[Collected data]
<<<<

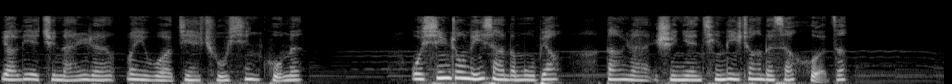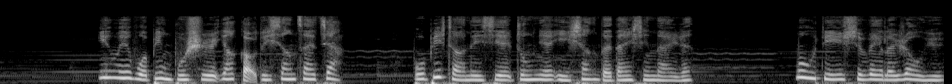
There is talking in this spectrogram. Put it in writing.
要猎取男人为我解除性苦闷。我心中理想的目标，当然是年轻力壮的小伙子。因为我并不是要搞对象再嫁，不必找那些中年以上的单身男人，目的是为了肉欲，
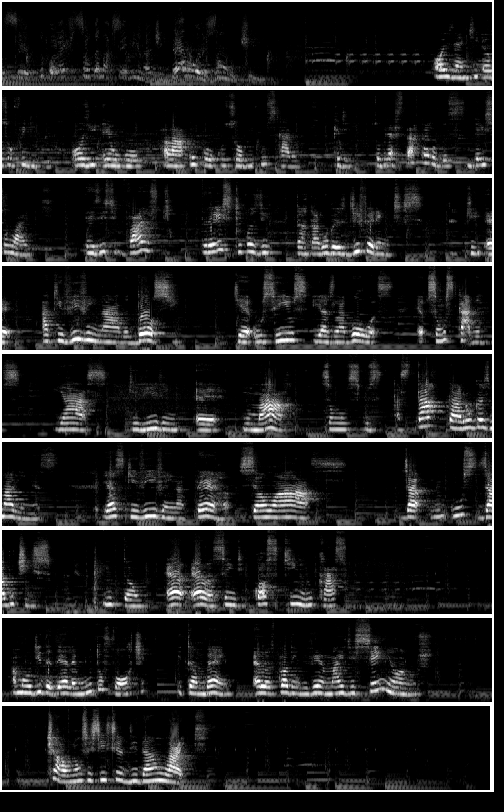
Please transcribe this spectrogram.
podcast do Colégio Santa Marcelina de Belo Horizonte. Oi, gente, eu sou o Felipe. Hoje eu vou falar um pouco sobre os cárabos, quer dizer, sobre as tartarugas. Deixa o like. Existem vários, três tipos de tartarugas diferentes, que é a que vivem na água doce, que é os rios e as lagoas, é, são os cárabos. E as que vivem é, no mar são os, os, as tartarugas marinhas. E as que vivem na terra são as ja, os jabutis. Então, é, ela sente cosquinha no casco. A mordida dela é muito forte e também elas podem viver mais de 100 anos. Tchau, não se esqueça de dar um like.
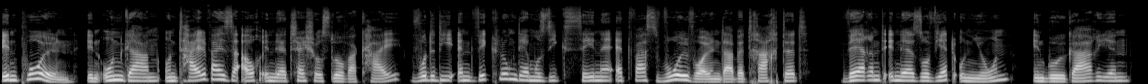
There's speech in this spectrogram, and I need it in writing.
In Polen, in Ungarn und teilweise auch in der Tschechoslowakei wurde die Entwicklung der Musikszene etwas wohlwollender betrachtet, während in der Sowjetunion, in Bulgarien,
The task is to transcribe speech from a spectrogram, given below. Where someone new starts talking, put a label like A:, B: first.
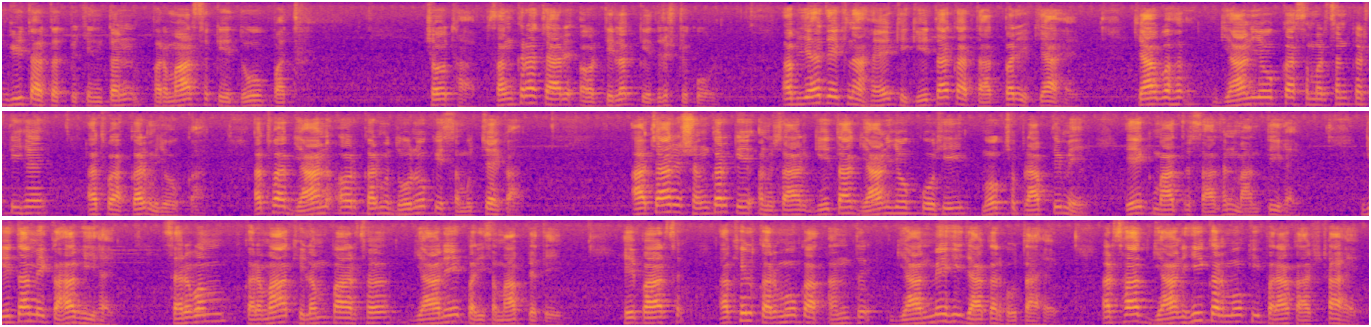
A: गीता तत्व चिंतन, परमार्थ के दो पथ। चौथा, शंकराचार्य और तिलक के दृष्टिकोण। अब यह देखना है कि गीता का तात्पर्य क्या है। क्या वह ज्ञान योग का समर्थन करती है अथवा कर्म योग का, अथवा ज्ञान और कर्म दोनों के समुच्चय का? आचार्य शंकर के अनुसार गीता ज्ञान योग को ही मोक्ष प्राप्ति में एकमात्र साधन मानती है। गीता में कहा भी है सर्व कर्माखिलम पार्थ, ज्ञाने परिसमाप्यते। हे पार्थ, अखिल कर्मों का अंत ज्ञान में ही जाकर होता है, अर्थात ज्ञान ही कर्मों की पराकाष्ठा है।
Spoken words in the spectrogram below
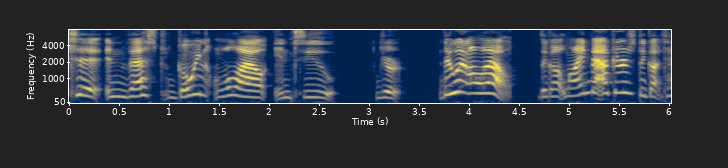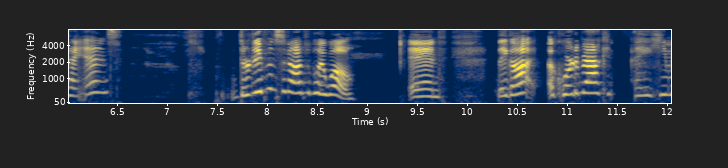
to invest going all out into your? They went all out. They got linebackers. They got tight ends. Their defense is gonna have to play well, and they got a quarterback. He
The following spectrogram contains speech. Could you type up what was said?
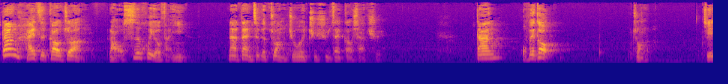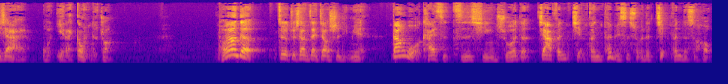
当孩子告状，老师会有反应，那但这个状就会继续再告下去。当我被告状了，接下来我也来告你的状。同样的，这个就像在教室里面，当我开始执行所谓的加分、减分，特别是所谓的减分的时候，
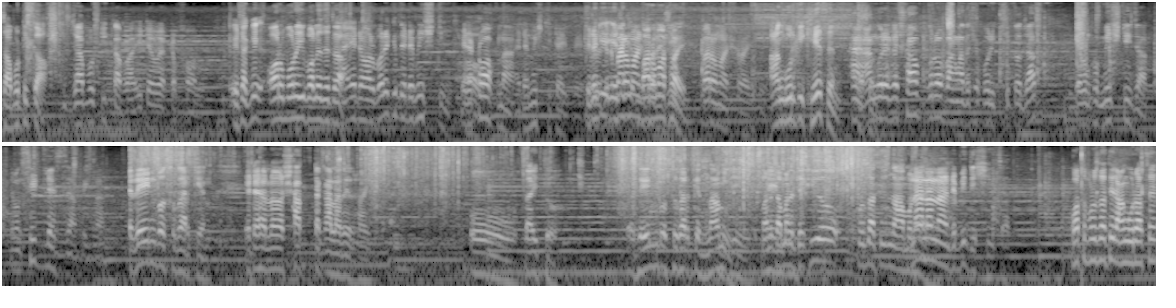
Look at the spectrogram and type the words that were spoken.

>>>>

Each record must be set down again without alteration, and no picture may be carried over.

▶ [Written response]
There is talking in this spectrogram. Put it in writing.
要猎取男人为我解除性苦闷。我心中理想的目标，当然是年轻力壮的小伙子。因为我并不是要搞对象再嫁，不必找那些中年以上的单身男人，目的是为了肉欲，
Please transcribe this spectrogram.
podcast do Colégio Santa Marcelina de Belo Horizonte. Oi, gente, eu sou o Felipe. Hoje eu vou falar um pouco sobre os cárabos, quer dizer, sobre as tartarugas. Deixa o like. Existem vários, três tipos de tartarugas diferentes, que é a que vivem na água doce, que é os rios e as lagoas, é, são os cárabos. E as que vivem é, no mar são os, os, as tartarugas marinhas. E as que vivem na terra são as ja, os jabutis. Então, é, ela sente cosquinha no casco. A mordida dela é muito forte e também elas podem viver mais de 100 anos. Tchau, não se esqueça de dar um like.
There's speech in this spectrogram, and I need it in writing.
In Polen, in Ungarn und teilweise auch in der Tschechoslowakei wurde die Entwicklung der Musikszene etwas wohlwollender betrachtet, während in der Sowjetunion, in Bulgarien,
The task is to transcribe speech from a spectrogram, given below. Where someone new starts talking, put a label like A:, B: first.
A: गीता तत्व चिंतन, परमार्थ के दो पथ। चौथा, शंकराचार्य और तिलक के दृष्टिकोण। अब यह देखना है कि गीता का तात्पर्य क्या है। क्या वह ज्ञान योग का समर्थन करती है अथवा कर्म योग का, अथवा ज्ञान और कर्म दोनों के समुच्चय का? आचार्य शंकर के अनुसार गीता ज्ञान योग को ही मोक्ष प्राप्ति में एकमात्र साधन मानती है। गीता में कहा भी है सर्व कर्माखिलम पार्थ, ज्ञाने परिसमाप्यते। हे पार्थ, अखिल कर्मों का अंत ज्ञान में ही जाकर होता है, अर्थात ज्ञान ही कर्मों की पराकाष्ठा है।
Spoken words in the spectrogram below
to invest going all out into your? They went all out. They got linebackers. They got tight ends. Their defense is gonna have to play well, and they got a quarterback. He
The following spectrogram contains speech. Could you type up what was said?
当孩子告状，老师会有反应，那但这个状就会继续再告下去。当我被告状了，接下来我也来告你的状。同样的，这个就像在教室里面，当我开始执行所谓的加分、减分，特别是所谓的减分的时候，
Look at the spectrogram and type the words that were spoken.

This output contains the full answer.